So how does a man work with his doctor to get that very information? He must first learn from his doctor more about the connection between the pathophysiology and detection of prostate cancer. By obtaining the facts on that subject, a man can better appreciate the need for multiple diagnostic tests. Often only a series of tests can use to advantage the link between the pathophysiology and detection of prostate cancer.
At the present time a series of PSA tests offers the surest evidence for or against rapid growth of a prostate cancer tumor. That information helps with cancer management. Still, doctors would like to have access to even more information. Ongoing clinical trials are seeking to provide doctors with that information.
Those clinical trials highlight again the link between the pathophysiology and detection of prostate cancer. Those tests will define more than just the newest ways to detect prostate cancer. They will also help doctors to discover the latest methods for the stage of a prostate cancer tumor.

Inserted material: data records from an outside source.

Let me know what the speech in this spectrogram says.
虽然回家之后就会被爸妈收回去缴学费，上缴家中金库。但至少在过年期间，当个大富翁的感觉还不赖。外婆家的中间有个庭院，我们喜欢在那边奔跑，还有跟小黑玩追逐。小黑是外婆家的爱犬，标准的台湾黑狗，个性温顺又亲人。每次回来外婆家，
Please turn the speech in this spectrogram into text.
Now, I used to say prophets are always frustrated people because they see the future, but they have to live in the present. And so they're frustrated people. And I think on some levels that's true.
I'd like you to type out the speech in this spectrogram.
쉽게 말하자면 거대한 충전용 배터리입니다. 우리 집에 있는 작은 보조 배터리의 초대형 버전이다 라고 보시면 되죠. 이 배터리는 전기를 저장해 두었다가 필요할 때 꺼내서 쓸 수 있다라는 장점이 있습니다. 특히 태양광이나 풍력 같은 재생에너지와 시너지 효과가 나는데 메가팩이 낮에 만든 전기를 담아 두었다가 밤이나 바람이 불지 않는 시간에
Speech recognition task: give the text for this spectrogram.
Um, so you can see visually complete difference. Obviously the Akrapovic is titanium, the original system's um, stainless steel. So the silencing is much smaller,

One such clinical trial has divided the tested patients into two groups. One group has received both spectroscopic analyses, in addition to an MRI. A second group of men did no more than lay on the table in an MRI lab; those men did not become the object of a spectroscopy analysis.

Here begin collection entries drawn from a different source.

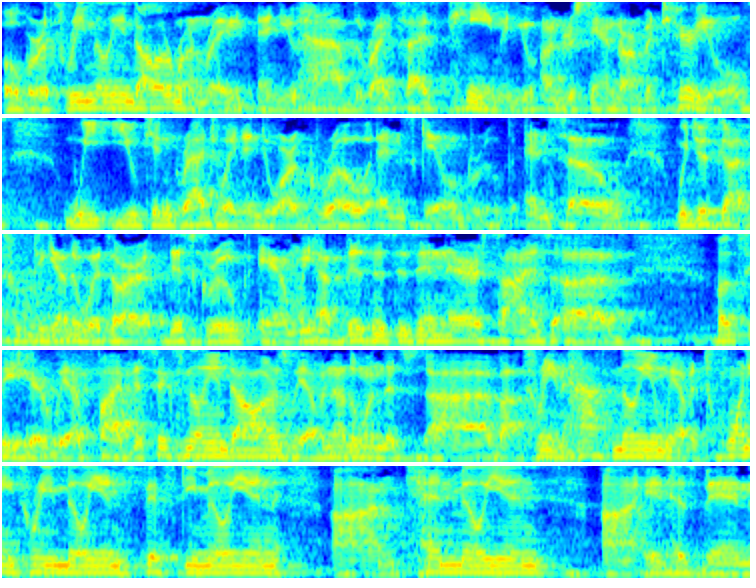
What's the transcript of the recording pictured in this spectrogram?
over a $3 million run rate and you have the right size team and you understand our materials, we you can graduate into our Grow and Scale group group. And so we just got together with our this group, and we have businesses in there size of let's see here. We have five to six million dollars. We have another one that's uh, about three and a half million. We have a 23 million, 50 million, um, 10 million. Uh, it has been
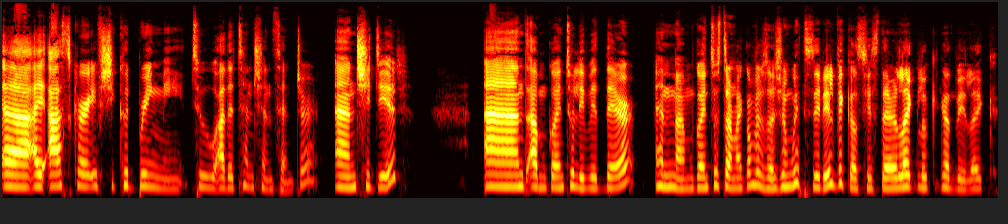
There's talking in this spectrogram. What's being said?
I asked her if she could bring me to a detention center, and she did and I'm going to leave it there. And I'm going to start my conversation with Cyril because he's there, like looking at me like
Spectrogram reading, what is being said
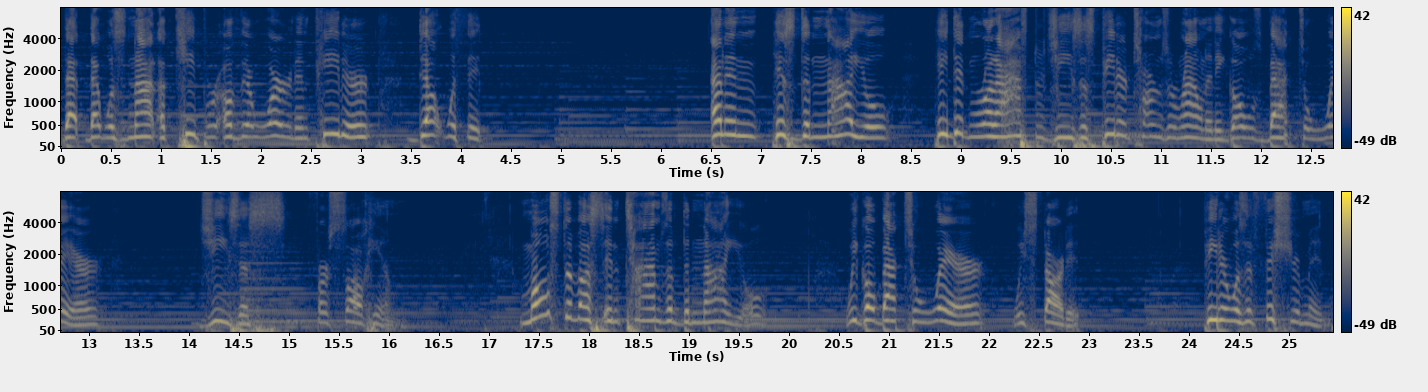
that, that was not a keeper of their word. And Peter dealt with it. And in his denial, he didn't run after Jesus. Peter turns around and he goes back to where Jesus first saw him. Most of us, in times of denial, we go back to where we started. Peter was a fisherman.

So what is the purpose of that trial? It is designed to assess the ideal method for measuring the size and shape of a prostate tumor. Information about that size and shape can guide health professionals in selecting the optimal treatment for any given prostate cancer patient.
While those clinical trails are still in progress, other clinical trials have been initiated. Those additional clinical trials are looking at molecular biology tools, and how those tools might be used to better diagnose prostate cancer. The hope is that information about the molecular biology of a tumor will help health professionals to develop a more effective treatment.
The search for more effective treatments has focused on the need for more individualized treatment. Such individualized treatments represent a new era of prostate cancer treatment. Still those new treatments can not be approved without a study of the results from the ongoing clinical trails.
Those trial results will reveal the degree to which individualized prostate cancer might
be better tolerated by the male patients. Those results will add to the information discussed by doctors and patients when they prepare to examine the available information about the patient’s tumor pathophysiology and his own test results.